[[ DATA SECTION open ]]

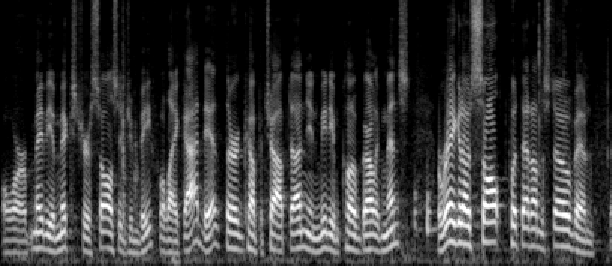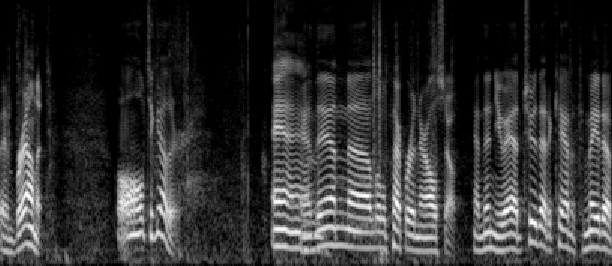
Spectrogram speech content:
or maybe a mixture of sausage and beef, well, like I did. Third cup of chopped onion, medium clove garlic minced, oregano, salt. Put that on the stove and and brown it all together. And, And then uh, a little pepper in there also. And then you add to that a can of tomato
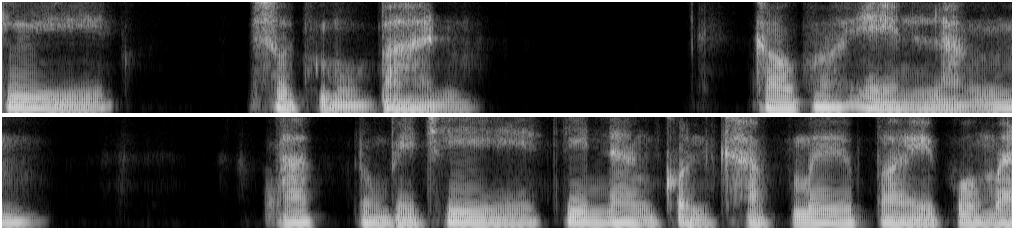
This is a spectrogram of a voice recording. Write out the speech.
ที่สุดหมู่บ้าน เขาก็เอนหลัง พักลงไปที่ที่นั่งคนขับมือปล่อยพวงมา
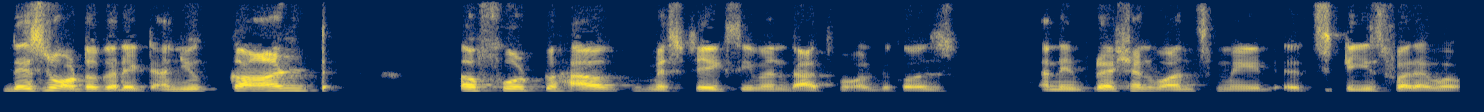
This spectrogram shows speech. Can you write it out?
there's no autocorrect. And you can't afford to have mistakes even that small because an impression once made it stays forever.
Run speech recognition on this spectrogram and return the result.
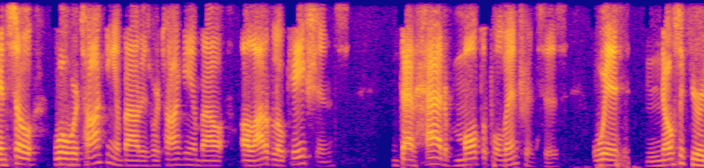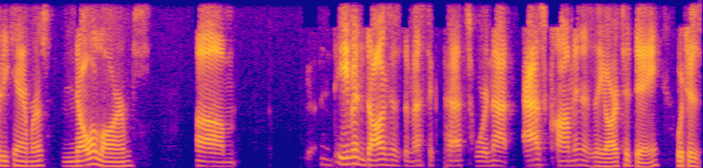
And so what we're talking about is we're talking about a lot of locations that had multiple entrances with no security cameras, no alarms. Um, even dogs as domestic pets were not as common as they are today, which is,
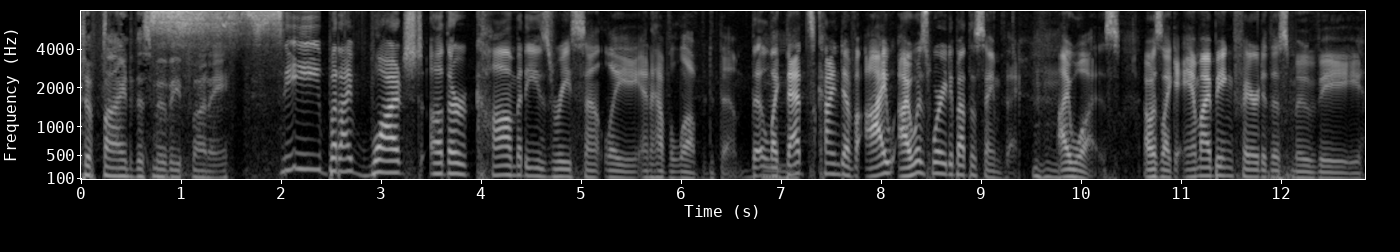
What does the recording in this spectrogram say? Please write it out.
to find this movie funny. see, but I've watched other comedies recently and have loved them. Th- Like mm-hmm. that's kind of I I was worried about the same thing. Mm-hmm. I was. I was like, am I being fair to this movie?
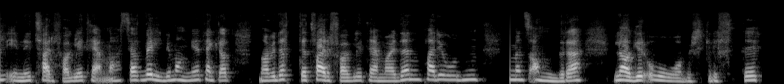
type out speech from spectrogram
inn i tverrfaglig tema. Så at veldig mange tenker at nå har vi dette tverrfaglige temaet i den perioden, mens andre lager overskrifter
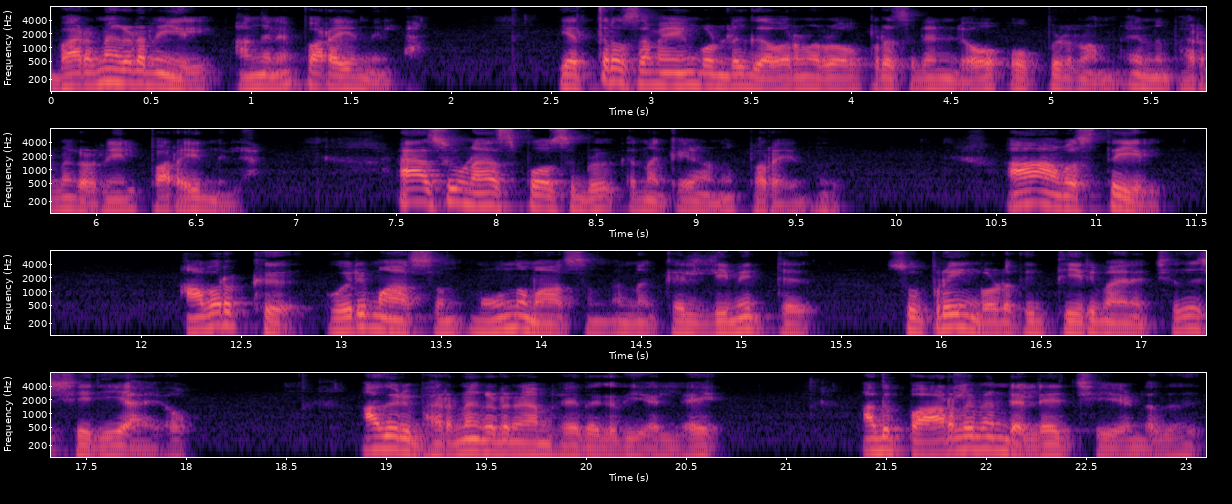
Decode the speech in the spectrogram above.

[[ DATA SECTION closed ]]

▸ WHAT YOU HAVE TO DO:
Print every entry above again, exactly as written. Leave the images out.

▸ RESULT OF THIS EXERCISE:
Spectrogram speech content:
or maybe a mixture of sausage and beef, well, like I did. Third cup of chopped onion, medium clove garlic minced, oregano, salt. Put that on the stove and and brown it all together. And, And then uh, a little pepper in there also. And then you add to that a can of tomato
This is a spectrogram of a voice recording. Write out the speech.
ที่สุดหมู่บ้าน เขาก็เอนหลัง พักลงไปที่ที่นั่งคนขับมือปล่อยพวงมา
This spectrogram shows speech. Can you write it out?
there's no autocorrect. And you can't afford to have mistakes even that small because an impression once made it stays forever.
Run speech recognition on this spectrogram and return the result.
And so what we're talking about is we're talking about a lot of locations that had multiple entrances with no security cameras, no alarms. Um, even dogs as domestic pets were not as common as they are today, which is,
What does the recording in this spectrogram say? Please write it out.
to find this movie funny. see, but I've watched other comedies recently and have loved them. Th- Like mm-hmm. that's kind of I I was worried about the same thing. Mm-hmm. I was. I was like, am I being fair to this movie?
type out speech from spectrogram
inn i tverrfaglig tema. Så at veldig mange tenker at nå har vi dette tverrfaglige temaet i den perioden, mens andre lager overskrifter
Decode the speech in the spectrogram above.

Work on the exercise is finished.